-- Task description --
Each record, minus any picture, should be returned exactly as written.

Collected data entries
<<<<

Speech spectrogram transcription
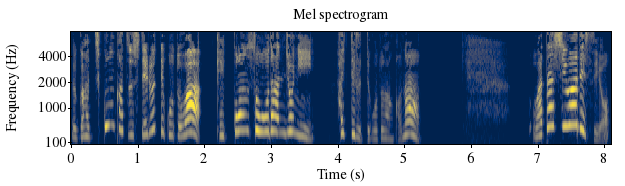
ガチ婚活してるってことは、結婚相談所に入ってるってことなんかな私はですよ。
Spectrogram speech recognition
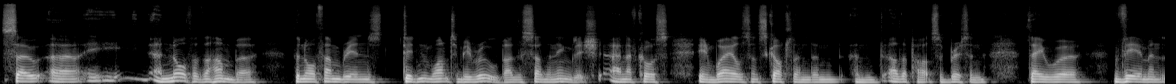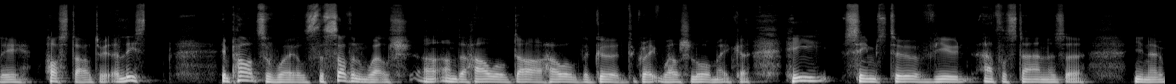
so uh, he- and north of the Humber, the Northumbrians didn't want to be ruled by the Southern English, and of course, in Wales and Scotland and, and other parts of Britain, they were vehemently hostile to it. At least in parts of Wales, the southern Welsh, uh, under Hywel Dda, Howell the Good, the great Welsh lawmaker, he seems to have viewed Athelstan as a, you know,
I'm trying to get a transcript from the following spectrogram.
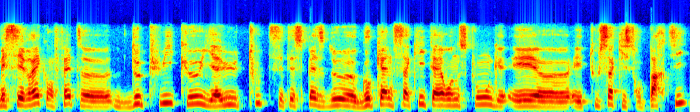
mais c'est vrai qu'en fait, euh, depuis qu'il y a eu toute cette espèce de euh, Gokhan Saki, Tyrone Spong euh, et, tout ça qui sont partis,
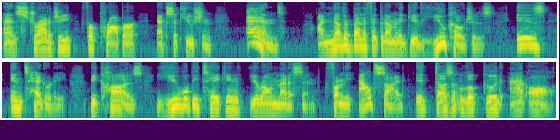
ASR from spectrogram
and strategy for proper execution. And another benefit that I'm going to give you coaches is integrity because you will be taking your own medicine. From the outside, it doesn't look good at all.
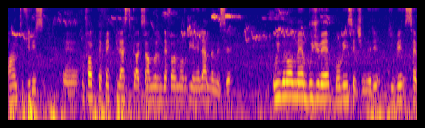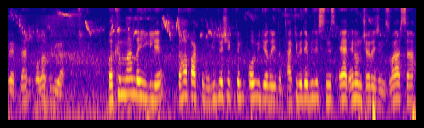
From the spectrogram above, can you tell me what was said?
antifriz, e, ufak tefek plastik aksamların deforme olup yenilenmemesi, uygun olmayan buji ve bobin seçimleri gibi sebepler olabiliyor. Bakımlarla ilgili daha farklı bir video çektim. O videoları da takip edebilirsiniz. Eğer N13 aracınız varsa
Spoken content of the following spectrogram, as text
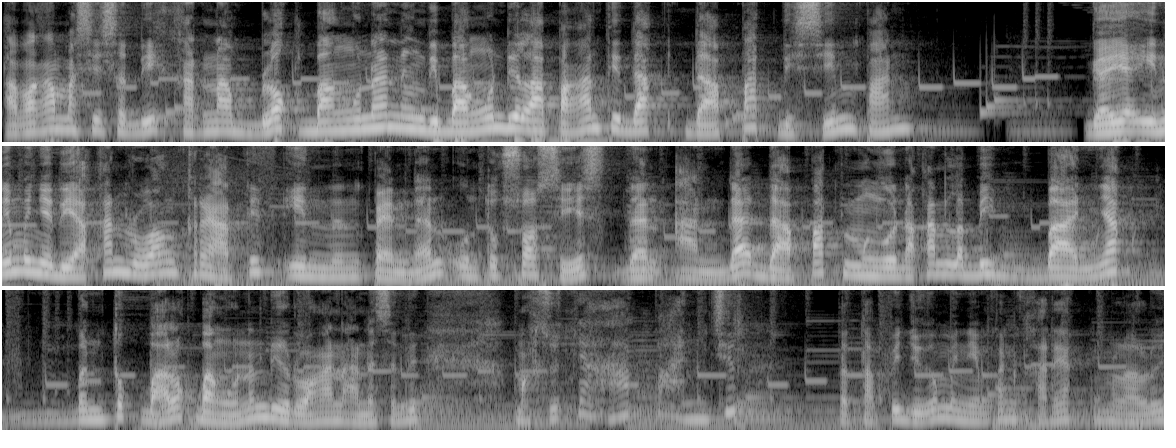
Apakah masih sedih karena blok bangunan yang dibangun di lapangan tidak dapat disimpan? Gaya ini menyediakan ruang kreatif independen untuk sosis dan Anda dapat menggunakan lebih banyak bentuk balok bangunan di ruangan Anda sendiri. Maksudnya apa anjir? Tetapi juga menyimpan karya melalui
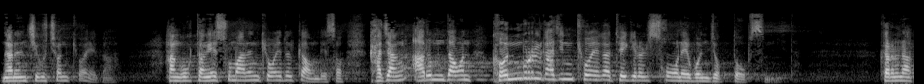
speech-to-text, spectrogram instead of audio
나는 지구촌 교회가 한국 땅의 수많은 교회들 가운데서 가장 아름다운 건물을 가진 교회가 되기를 소원해 본 적도 없습니다. 그러나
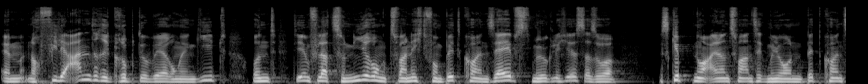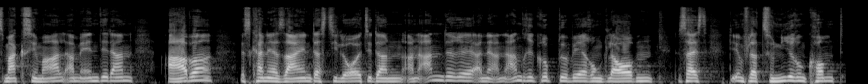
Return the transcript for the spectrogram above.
ähm, noch viele andere Kryptowährungen gibt und die Inflationierung zwar nicht vom Bitcoin selbst möglich ist, also es gibt nur 21 Millionen Bitcoins maximal am Ende dann, aber es kann ja sein, dass die Leute dann an andere, an eine andere Kryptowährung glauben. Das heißt, die Inflationierung kommt,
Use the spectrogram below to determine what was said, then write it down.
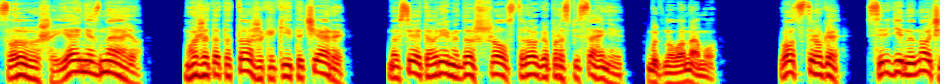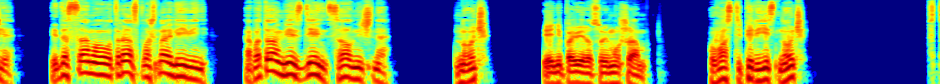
«Слушай, я не знаю. Может, это тоже какие-то чары, но все это время дождь шел строго по расписанию», — хмыкнула Наму. «Вот строго с середины ночи и до самого утра сплошной ливень, а потом весь день солнечно». «Ночь?» — я не поверил своим ушам. «У вас теперь есть ночь?» «В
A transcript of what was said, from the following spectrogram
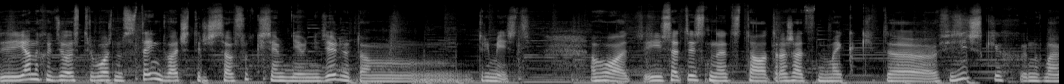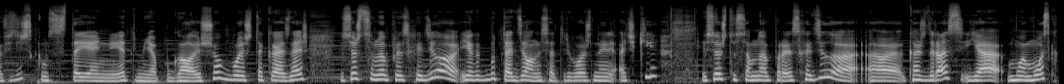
И я находилась в тревожном состоянии 24 часа в сутки, 7 дней в неделю, там, 3 месяца. Вот. И, соответственно, это стало отражаться на моих каких-то физических, ну, в моем физическом состоянии. Это меня пугало еще больше. Такая, знаешь, все, что со мной происходило, я как будто одела на себя тревожные очки, и все, что со мной происходило, а, каждый раз я, мой мозг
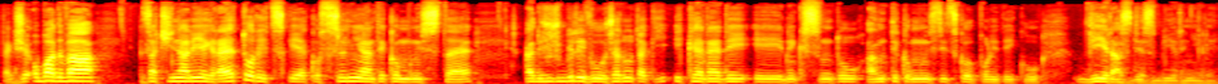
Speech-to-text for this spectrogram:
Takže oba dva začínali jak retoricky jako silní antikomunisté a když už byli v úřadu, tak i Kennedy, i Nixon tu antikomunistickou politiku výrazně zmírnili.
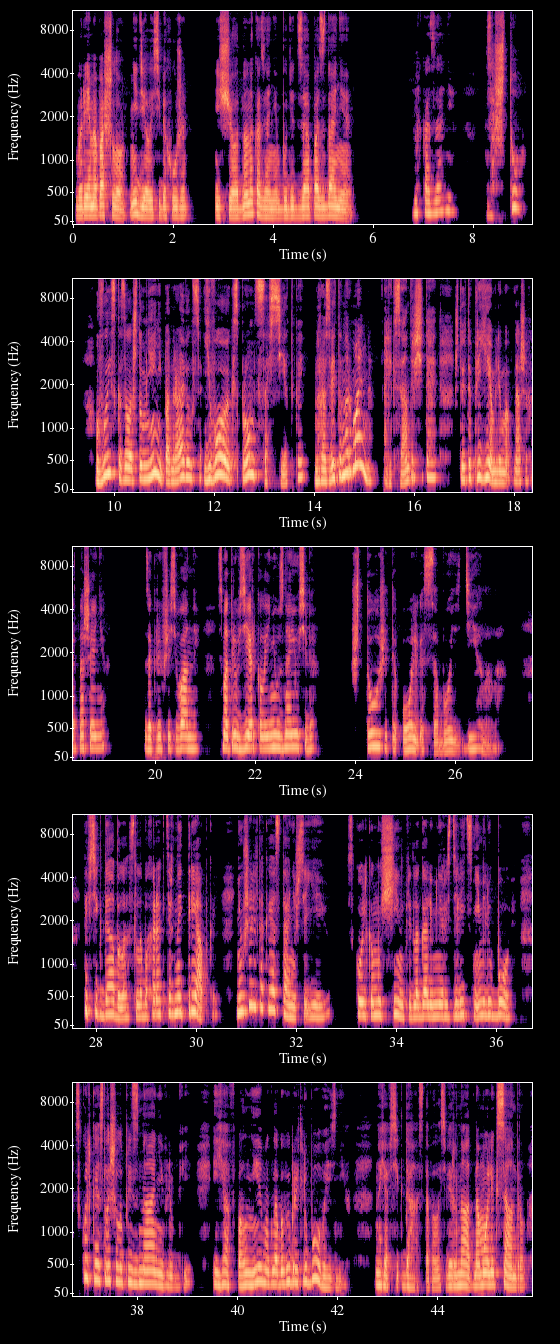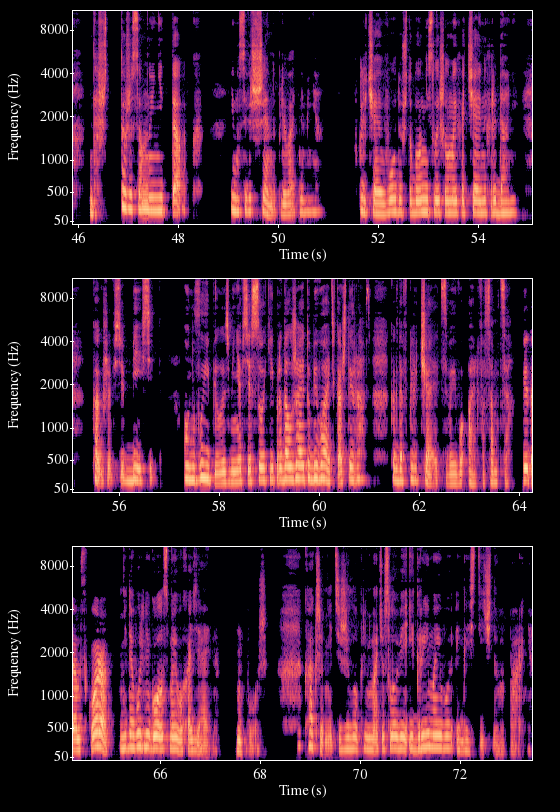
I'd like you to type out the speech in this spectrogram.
«Время пошло, не делай себе хуже. Еще одно наказание будет за опоздание. Наказание? За что? Высказала, что мне не понравился его экспромт с соседкой. Но разве это нормально? Александр считает, что это приемлемо в наших отношениях. Закрывшись в ванной, смотрю в зеркало и не узнаю себя. Что же ты, Ольга, с собой сделала? Ты всегда была слабохарактерной тряпкой. Неужели так и останешься ею? Сколько мужчин предлагали мне разделить с ними любовь, сколько я слышала признаний в любви, и я вполне могла бы выбрать любого из них. Но я всегда оставалась верна одному Александру. Да что же со мной не так? Ему совершенно плевать на меня. Включаю воду, чтобы он не слышал моих отчаянных рыданий. Как же все бесит. Он выпил из меня все соки и продолжает убивать каждый раз, когда включает своего альфа-самца. «Ты там скоро?» Недовольный голос моего хозяина. Боже, как же мне тяжело принимать условия игры моего эгоистичного парня.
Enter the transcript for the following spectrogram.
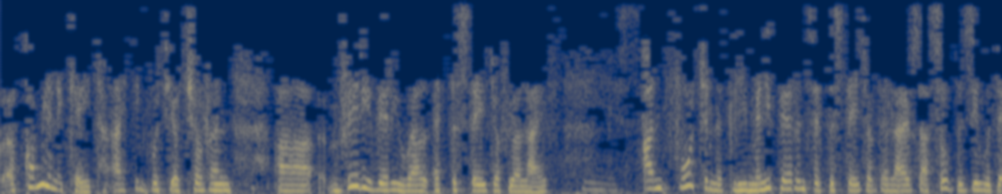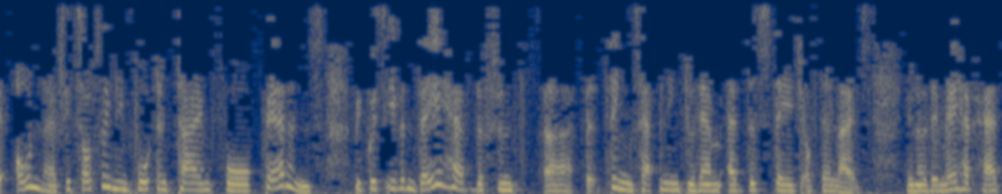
uh, communicate. I think with your children uh, very very well at the stage of your life. Yes. Unfortunately, many parents at this stage of their lives are so busy with their own lives. It's also an important time for parents because even they have different uh, things happening to them at this stage of their lives. You know, they may have had,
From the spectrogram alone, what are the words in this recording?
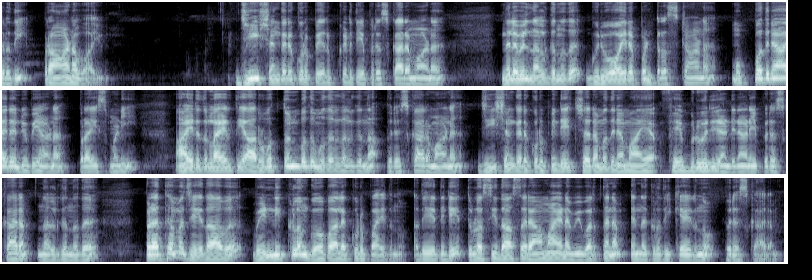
കൃതി പ്രാണവായു. ജി. ശങ്കരക്കുറുപ്പ് ഏർപ്പെടുത്തിയ പുരസ്കാരമാണ് നിലവിൽ നൽകുന്നത്. ഗുരുവായൂരപ്പൻ ട്രസ്റ്റാണ് മുപ്പതിനായിരം രൂപയാണ് പ്രൈസ് മണി. ആയിരത്തി തൊള്ളായിരത്തി അറുപത്തൊൻപത് മുതൽ നൽകുന്ന പുരസ്കാരമാണ്. ജി. ശങ്കരക്കുറുപ്പിന്റെ ചരമദിനമായ ഫെബ്രുവരി രണ്ടിനാണ് ഈ പുരസ്കാരം നൽകുന്നത്. പ്രഥമ ജേതാവ് വെണ്ണിക്കുളം ഗോപാലക്കുറുപ്പായിരുന്നു. അദ്ദേഹത്തിന്റെ തുളസിദാസ രാമായണ വിവർത്തനം എന്ന കൃതിക്കായിരുന്നു പുരസ്കാരം.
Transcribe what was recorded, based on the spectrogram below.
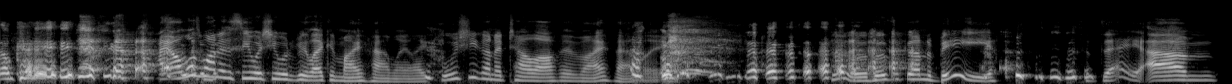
okay I almost wanted to see what she would be like in my family. Like, who is she gonna tell off in my family? Who, who's it gonna be today? Um,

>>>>

-- Exercise result --
Speech spectrogram transcription
ガチ婚活してるってことは、結婚相談所に入ってるってことなんかな私はですよ。
Spectrogram speech recognition
so uh, he- and north of the Humber, the Northumbrians didn't want to be ruled by the Southern English, and of course, in Wales and Scotland and, and other parts of Britain, they were vehemently hostile to it. At least in parts of Wales, the southern Welsh, uh, under Hywel Dda, Howell the Good, the great Welsh lawmaker, he seems to have viewed Athelstan as a, you know,
I'm trying to get a transcript from the following spectrogram.
mais c'est vrai qu'en fait, euh, depuis qu'il y a eu toute cette espèce de euh, Gokhan Saki, Tyrone Spong euh, et, tout ça qui sont partis,
ASR from spectrogram
and strategy for proper execution. And another benefit that I'm going to give you coaches is integrity because you will be taking your own medicine. From the outside, it doesn't look good at all.
From the spectrogram above, can you tell me what was said?
antifriz, e, ufak tefek plastik aksamların deforme olup yenilenmemesi, uygun olmayan buji ve bobin seçimleri gibi sebepler olabiliyor. Bakımlarla ilgili daha farklı bir video çektim. O videoları da takip edebilirsiniz. Eğer N13 aracınız varsa
Spoken content of the following spectrogram, as text
Apakah masih sedih karena blok bangunan yang dibangun di lapangan tidak dapat disimpan? Gaya ini menyediakan ruang kreatif independen untuk sosis dan Anda dapat menggunakan lebih banyak bentuk balok bangunan di ruangan Anda sendiri. Maksudnya apa anjir? Tetapi juga menyimpan karya melalui
speech-to-text, spectrogram instead of audio
나는 지구촌 교회가 한국 땅의 수많은 교회들 가운데서 가장 아름다운 건물을 가진 교회가 되기를 소원해 본 적도 없습니다. 그러나
Return the transcript for the spectrogram above.
ähm, noch viele andere Kryptowährungen gibt und die Inflationierung zwar nicht vom Bitcoin selbst möglich ist, also es gibt nur 21 Millionen Bitcoins maximal am Ende dann, aber es kann ja sein, dass die Leute dann an andere, an eine andere Kryptowährung glauben. Das heißt, die Inflationierung kommt,
Use the spectrogram below to determine what was said, then write it down.
«Слушай, я не знаю. Может, это тоже какие-то чары, но все это время дождь шел строго по расписанию», — хмыкнула Наму. «Вот строго с середины ночи и до самого утра сплошной ливень, а потом весь день солнечно». «Ночь?» — я не поверил своим ушам. «У вас теперь есть ночь?» «В
A transcript of what was said, from the following spectrogram
И я находилась в тревожном состоянии 24 часа в сутки, 7 дней в неделю, там, 3 месяца. Вот. И, соответственно, это стало отражаться на моих каких-то физических, ну, в моем физическом состоянии. Это меня пугало еще больше. Такая, знаешь, все, что со мной происходило, я как будто одела на себя тревожные очки, и все, что со мной происходило, а, каждый раз я, мой мозг
Speech-to-text for this spectrogram:
Takže oba dva začínali jak retoricky jako silní antikomunisté a když už byli v úřadu, tak i Kennedy, i Nixon tu antikomunistickou politiku výrazně zmírnili.
I'd like you to type out the speech in this spectrogram.
«Время пошло, не делай себе хуже. Еще одно наказание будет за опоздание. Наказание? За что? Высказала, что мне не понравился его экспромт с соседкой. Но разве это нормально? Александр считает, что это приемлемо в наших отношениях. Закрывшись в ванной, смотрю в зеркало и не узнаю себя. Что же ты, Ольга, с собой сделала? Ты всегда была слабохарактерной тряпкой. Неужели так и останешься ею? Сколько мужчин предлагали мне разделить с ними любовь, сколько я слышала признаний в любви, и я вполне могла бы выбрать любого из них. Но я всегда оставалась верна одному Александру. Да что же со мной не так? Ему совершенно плевать на меня. Включаю воду, чтобы он не слышал моих отчаянных рыданий. Как же все бесит. Он выпил из меня все соки и продолжает убивать каждый раз, когда включает своего альфа-самца. «Ты там скоро?» Недовольный голос моего хозяина. Боже, как же мне тяжело принимать условия игры моего эгоистичного парня.
Enter the transcript for the following spectrogram.
uh, communicate. I think with your children uh, very very well at the stage of your life. Yes. Unfortunately, many parents at this stage of their lives are so busy with their own lives. It's also an important time for parents because even they have different uh, things happening to them at this stage of their lives. You know, they may have had,
From the spectrogram alone, what are the words in this recording?
കൃതി പ്രാണവായു. ജി. ശങ്കരക്കുറുപ്പ് ഏർപ്പെടുത്തിയ പുരസ്കാരമാണ് നിലവിൽ നൽകുന്നത്. ഗുരുവായൂരപ്പൻ ട്രസ്റ്റാണ് മുപ്പതിനായിരം രൂപയാണ് പ്രൈസ് മണി. ആയിരത്തി തൊള്ളായിരത്തി അറുപത്തൊൻപത് മുതൽ നൽകുന്ന പുരസ്കാരമാണ്. ജി. ശങ്കരക്കുറുപ്പിന്റെ ചരമദിനമായ ഫെബ്രുവരി രണ്ടിനാണ് ഈ പുരസ്കാരം നൽകുന്നത്. പ്രഥമ ജേതാവ് വെണ്ണിക്കുളം ഗോപാലക്കുറുപ്പായിരുന്നു. അദ്ദേഹത്തിന്റെ തുളസിദാസ രാമായണ വിവർത്തനം എന്ന കൃതിക്കായിരുന്നു പുരസ്കാരം.
Transcribe what was recorded, based on the spectrogram below.
okay I almost wanted to see what she would be like in my family. Like, who is she gonna tell off in my family? Who, who's it gonna be today? Um,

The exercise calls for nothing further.